I was once in an evangelistic course with a non-Christian man. Having struggled with suicidal thoughts, he asked “Why is living forever a good thing?” This is an understandable question. Life is so often hard. Why would an eternal life not be as tedious as this?
One could talk about the new body, the new creation and restoration of loved ones. Yet these are secondary joys. The greatest joy of our future is God himself. As Piper memorably put it: “God is the Gospel.” The good news of heaven is him.
An unbeliever who reads the gospels and falls in love with Christ, dips her toe into the future joy. Pastor, what you should offer to the outsider is God himself. Those sheep of his pasture will hear that voice.
Imitate the method of John. He describes the new heavens and the new earth, including the promise “They will see his face” (Rev. 22:4). Then he ends his book with a stirring call to the outsider to come in:
The Spirit and the bride say, “Come!” And let the one who hears say, “Come!” Let the one who is thirsty come; and let the one who wishes take the free gift of the water of life (Rev. 22:17)
Describe the beatific vision and then call people to come and quench their thirst on God’s majesty.
The Church Member
Yet this is not just a truth for the novice in the Christian faith. It is something needed throughout the Christian life. John says this to established Christians:
Dear friends, now we are children of God, and what we will be has not yet been made known. But we know that when Christ appears, we shall be like him, for we shall see him as he is. All who have this hope in him purify themselves, just as he is pure. (1 John 3:2-3)
The Christian hope is the Beatific Vision: “we shall see him as he is”. But this hope has a consequence: “All who have this hope will purify themselves, just as he is pure.”If you are meeting the king of heaven, you will take seriously the call to make yourself pure. Click To Tweet
I have a friend who went to an upper class British school. Once, while he was head boy, they had a visit from Queen Elizabeth II. The senior students were tutored in protocol: what they should say, what they should wear, how the school should look. The hope of meeting the Queen led to a change of behaviour.

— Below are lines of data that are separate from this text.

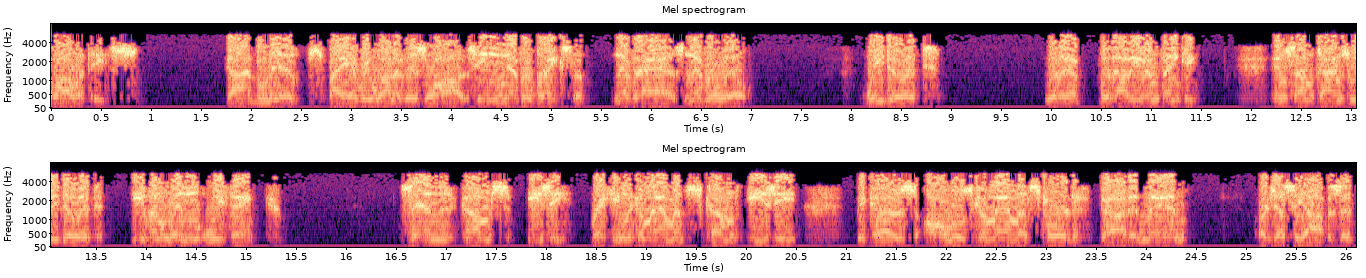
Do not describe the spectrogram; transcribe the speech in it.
qualities. God lives by every one of His laws. He never breaks them. Never has. Never will. We do it without, even thinking. And sometimes we do it even when we think. Sin comes easy. Breaking the commandments comes easy because all those commandments toward God and man are just the opposite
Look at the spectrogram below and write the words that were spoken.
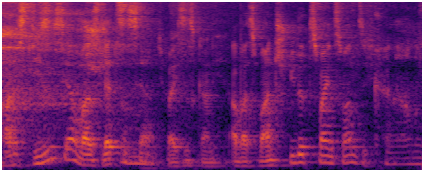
War das dieses Jahr? War es letztes Jahr? Ich weiß es gar nicht. Aber es waren Spiele 22. Keine Ahnung.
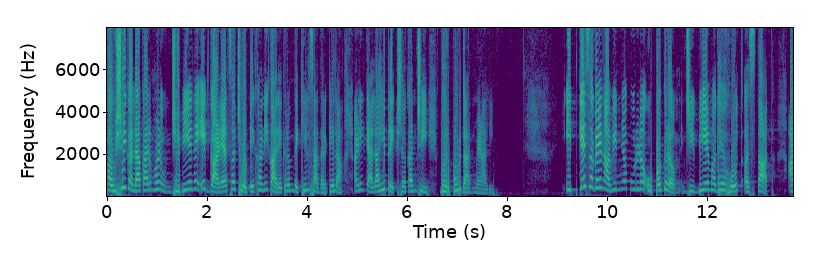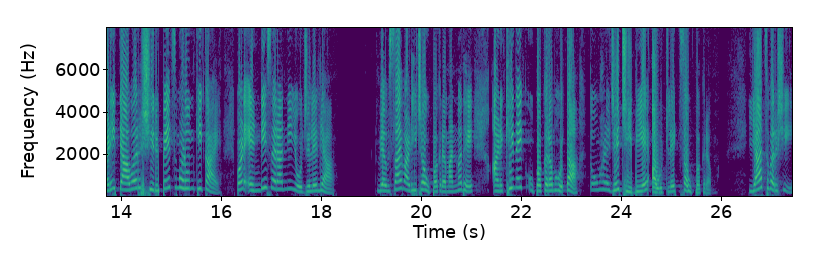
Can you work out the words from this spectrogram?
हौशी कलाकार म्हणून जी बी एने एक गाण्याचा छोटेखानी कार्यक्रम देखील सादर केला आणि त्यालाही प्रेक्षकांची भरपूर दाद मिळाली. इतके सगळे नाविन्यपूर्ण उपक्रम जी बी एमध्ये होत असतात. आणि त्यावर शिरपेच म्हणून की काय? पण एन डी सरांनी योजलेल्या व्यवसाय वाढीच्या उपक्रमांमध्ये आणखीन एक उपक्रम होता तो म्हणजे जी बी ए आउटलेटचा उपक्रम. याच वर्षी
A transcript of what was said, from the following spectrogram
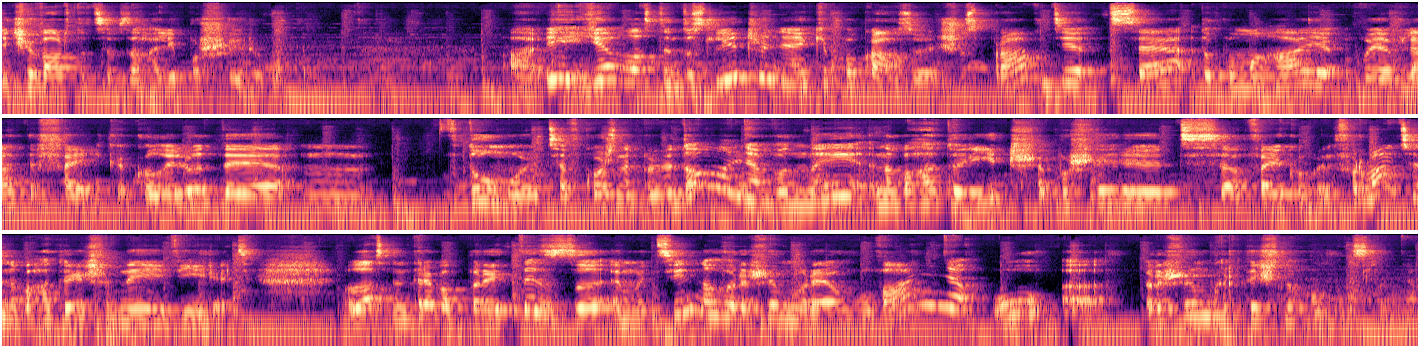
і чи варто це взагалі поширювати. І є власне дослідження, які показують, що справді це допомагає виявляти фейки, коли люди. Вдумуються в кожне повідомлення, вони набагато рідше поширюють фейкову інформацію, набагато рідше в неї вірять. Власне, треба перейти з емоційного режиму реагування у е, режим критичного мислення.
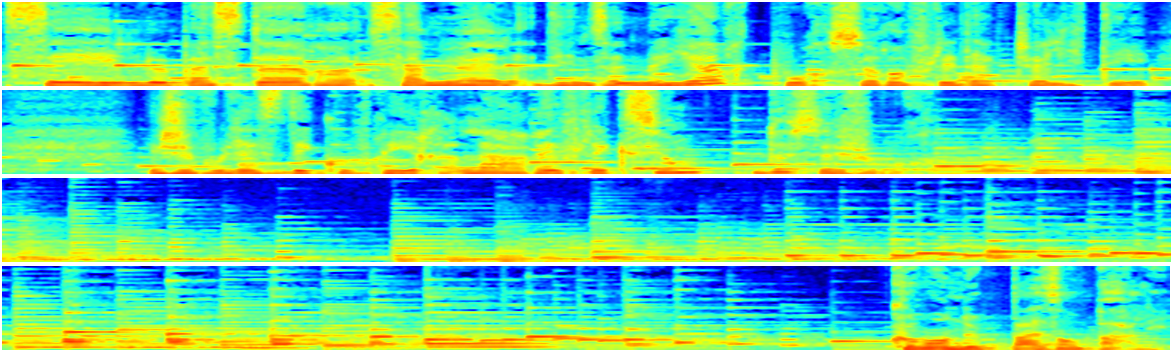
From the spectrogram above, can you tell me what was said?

So it is for the Christian. If you are meeting the king of heaven, you will take seriously the call to make yourself pure. As the author to the Hebrews says, “Make every effort to live in peace with everyone and to be holy; without holiness no one will see the Lord” (Heb. 12:14). Knowing holiness is part of seeing God, every Christian will make that effort. Each church member needs to have this vision of glory to motivate them for the hard graft of sanctification.
Most parents and children’s leaders will be familiar with children’s incessant questions about heaven. “Will there be pets in heaven?” or “Is there ice cream in heaven?” or “What about the jewelled city?” None of this is bad, but children should be grounded in the centrality of God in the new heavens and earth.
One of our family’s favourite books is The Garden, The Curtain and The Cross by Carl Laferton. It grounds the biblical story in the presence of God. The joy of the garden is “People could see God, and speak to God, and just enjoy being with God.” The primary curse of the Fall is described this way “It is wonderful to live with him… but because of your sin you can’t come in.” After describing the salvation of Jesus the book ends by circling right back to the start. “We will see God and speak to God and just enjoy being with God – just as he planned.” This simple gospel overview, grounds the good news in being with God. Children can understand this. They can grasp the joy of seeing and enjoying God.
You may not use the phrase “Beatific Vision.” But you must ground the future hope in God. One of my children as a pre-schooler talked about heaven “And when I die, I’ll see Jesus and give him a great big cuddle.” Pedants may want to question whether the return of Christ includes a beatific embrace. But surely the idea of the great joy of heaven being God himself is something we must impress on our children.
This excerpt is from the latest issue of Credo Magazine. To read the full article click here.